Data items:
[Start of Attachment]
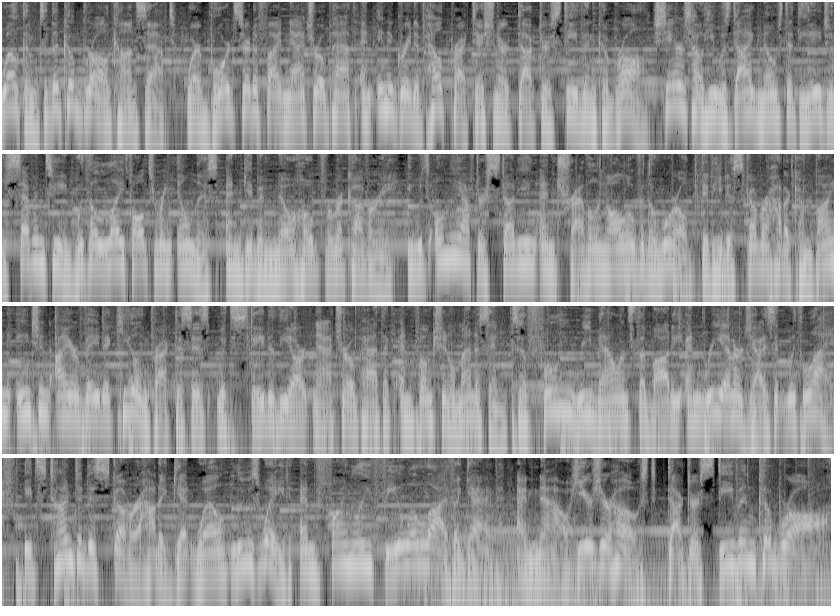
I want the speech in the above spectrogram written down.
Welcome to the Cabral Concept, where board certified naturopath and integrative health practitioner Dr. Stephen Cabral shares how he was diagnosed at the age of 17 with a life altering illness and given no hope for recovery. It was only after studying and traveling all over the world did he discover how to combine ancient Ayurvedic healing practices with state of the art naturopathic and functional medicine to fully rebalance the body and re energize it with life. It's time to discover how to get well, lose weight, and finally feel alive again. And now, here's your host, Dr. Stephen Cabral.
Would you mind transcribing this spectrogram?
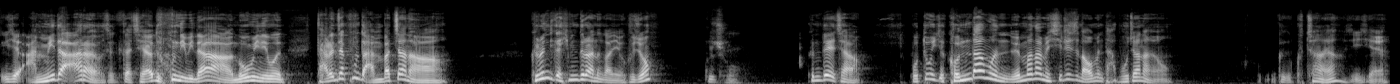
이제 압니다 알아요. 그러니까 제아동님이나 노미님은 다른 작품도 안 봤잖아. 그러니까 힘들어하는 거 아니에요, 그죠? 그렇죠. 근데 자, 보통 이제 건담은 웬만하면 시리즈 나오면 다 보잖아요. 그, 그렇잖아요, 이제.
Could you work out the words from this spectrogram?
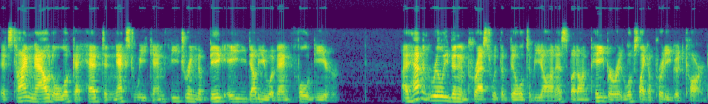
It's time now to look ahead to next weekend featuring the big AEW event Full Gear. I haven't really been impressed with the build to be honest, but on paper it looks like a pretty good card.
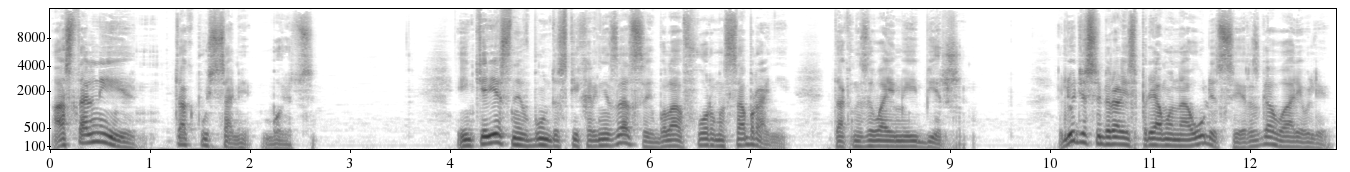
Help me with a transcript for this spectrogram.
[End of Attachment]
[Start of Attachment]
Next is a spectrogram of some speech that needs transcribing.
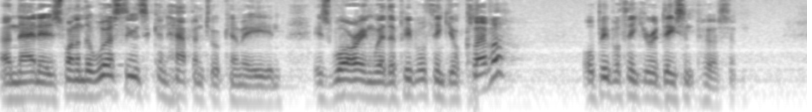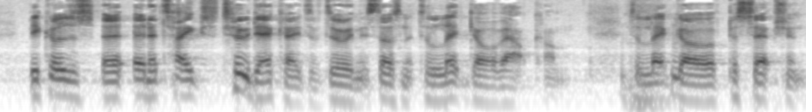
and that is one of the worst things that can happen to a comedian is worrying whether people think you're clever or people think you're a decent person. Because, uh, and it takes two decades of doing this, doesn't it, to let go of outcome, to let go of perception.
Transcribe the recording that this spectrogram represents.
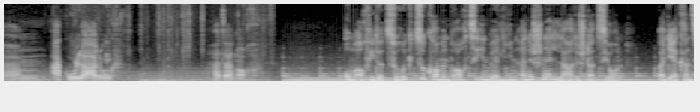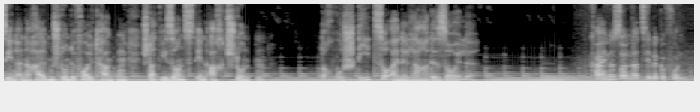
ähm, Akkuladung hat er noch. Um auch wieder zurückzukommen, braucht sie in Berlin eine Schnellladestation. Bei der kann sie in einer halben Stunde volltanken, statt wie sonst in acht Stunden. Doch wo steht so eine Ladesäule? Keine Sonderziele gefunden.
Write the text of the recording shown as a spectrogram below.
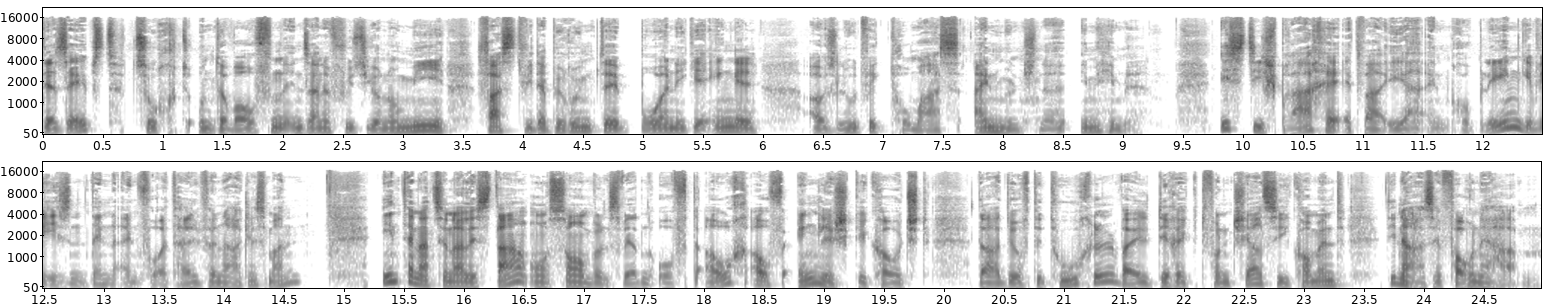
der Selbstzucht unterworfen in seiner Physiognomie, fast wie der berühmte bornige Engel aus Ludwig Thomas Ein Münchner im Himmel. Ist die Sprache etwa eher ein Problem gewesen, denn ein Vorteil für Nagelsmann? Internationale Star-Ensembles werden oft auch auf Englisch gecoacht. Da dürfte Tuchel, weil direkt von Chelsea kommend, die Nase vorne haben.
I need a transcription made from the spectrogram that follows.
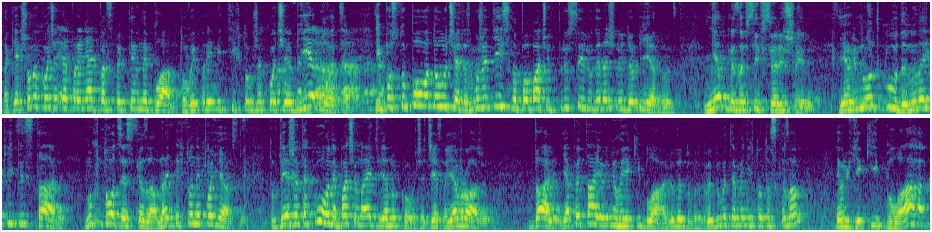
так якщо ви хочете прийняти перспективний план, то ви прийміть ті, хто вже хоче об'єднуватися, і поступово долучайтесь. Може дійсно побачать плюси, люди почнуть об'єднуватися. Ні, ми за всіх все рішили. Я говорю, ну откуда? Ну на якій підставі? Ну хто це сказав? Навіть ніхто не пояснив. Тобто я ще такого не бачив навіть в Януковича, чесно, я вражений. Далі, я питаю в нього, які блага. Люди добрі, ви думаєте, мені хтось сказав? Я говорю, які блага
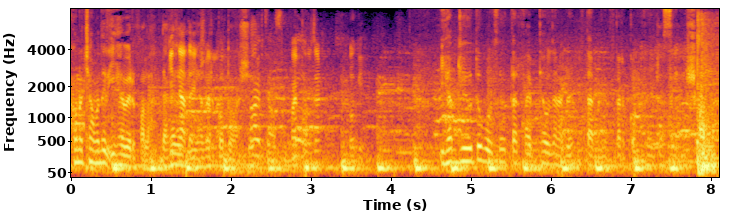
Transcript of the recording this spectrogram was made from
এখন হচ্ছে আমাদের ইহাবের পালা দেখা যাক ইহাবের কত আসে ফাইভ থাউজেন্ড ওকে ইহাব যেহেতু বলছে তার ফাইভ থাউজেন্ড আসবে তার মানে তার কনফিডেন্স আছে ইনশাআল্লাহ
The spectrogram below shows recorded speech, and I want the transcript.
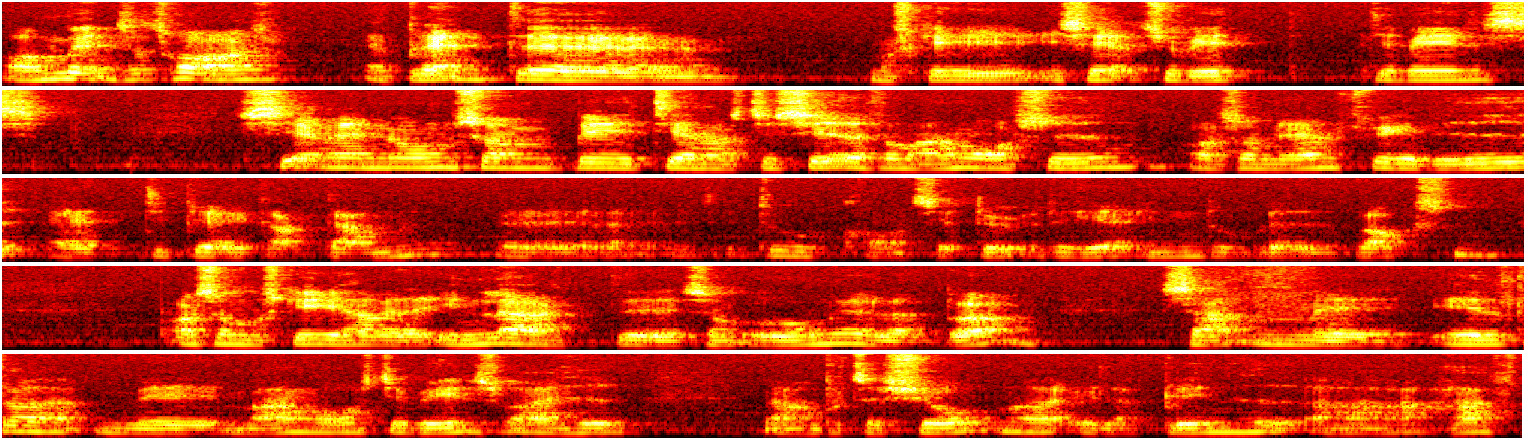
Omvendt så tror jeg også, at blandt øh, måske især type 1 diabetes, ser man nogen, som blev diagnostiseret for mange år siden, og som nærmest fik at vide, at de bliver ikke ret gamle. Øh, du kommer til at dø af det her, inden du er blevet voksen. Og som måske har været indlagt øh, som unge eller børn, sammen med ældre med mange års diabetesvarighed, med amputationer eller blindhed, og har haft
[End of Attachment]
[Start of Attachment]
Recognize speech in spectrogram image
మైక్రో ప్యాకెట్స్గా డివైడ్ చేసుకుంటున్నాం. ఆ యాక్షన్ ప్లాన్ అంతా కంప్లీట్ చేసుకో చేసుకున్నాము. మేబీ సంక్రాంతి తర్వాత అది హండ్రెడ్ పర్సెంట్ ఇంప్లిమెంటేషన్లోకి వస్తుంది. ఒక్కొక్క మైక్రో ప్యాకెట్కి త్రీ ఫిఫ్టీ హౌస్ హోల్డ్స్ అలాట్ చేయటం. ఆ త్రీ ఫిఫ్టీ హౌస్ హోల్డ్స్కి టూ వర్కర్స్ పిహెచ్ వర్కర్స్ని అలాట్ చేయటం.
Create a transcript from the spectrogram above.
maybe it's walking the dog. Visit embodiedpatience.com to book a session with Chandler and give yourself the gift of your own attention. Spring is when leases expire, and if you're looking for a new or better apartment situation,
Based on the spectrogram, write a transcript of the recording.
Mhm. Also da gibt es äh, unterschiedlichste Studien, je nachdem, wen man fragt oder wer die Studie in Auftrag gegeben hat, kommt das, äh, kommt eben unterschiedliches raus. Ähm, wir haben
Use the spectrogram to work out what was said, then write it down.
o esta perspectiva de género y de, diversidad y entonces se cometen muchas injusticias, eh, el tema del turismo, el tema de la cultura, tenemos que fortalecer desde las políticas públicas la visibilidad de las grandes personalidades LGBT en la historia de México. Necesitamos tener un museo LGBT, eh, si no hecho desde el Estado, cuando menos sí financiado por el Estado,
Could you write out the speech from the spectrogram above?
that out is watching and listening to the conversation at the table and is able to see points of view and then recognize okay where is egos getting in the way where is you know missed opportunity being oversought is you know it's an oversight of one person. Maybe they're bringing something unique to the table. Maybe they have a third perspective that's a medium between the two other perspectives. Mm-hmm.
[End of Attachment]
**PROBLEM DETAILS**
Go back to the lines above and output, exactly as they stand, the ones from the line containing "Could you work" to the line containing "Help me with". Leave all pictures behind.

**SOLVED PROBLEM**
Could you work out the words from this spectrogram?
It's time now to look ahead to next weekend featuring the big AEW event Full Gear. I haven't really been impressed with the build to be honest, but on paper it looks like a pretty good card.
Help me with a transcript for this spectrogram.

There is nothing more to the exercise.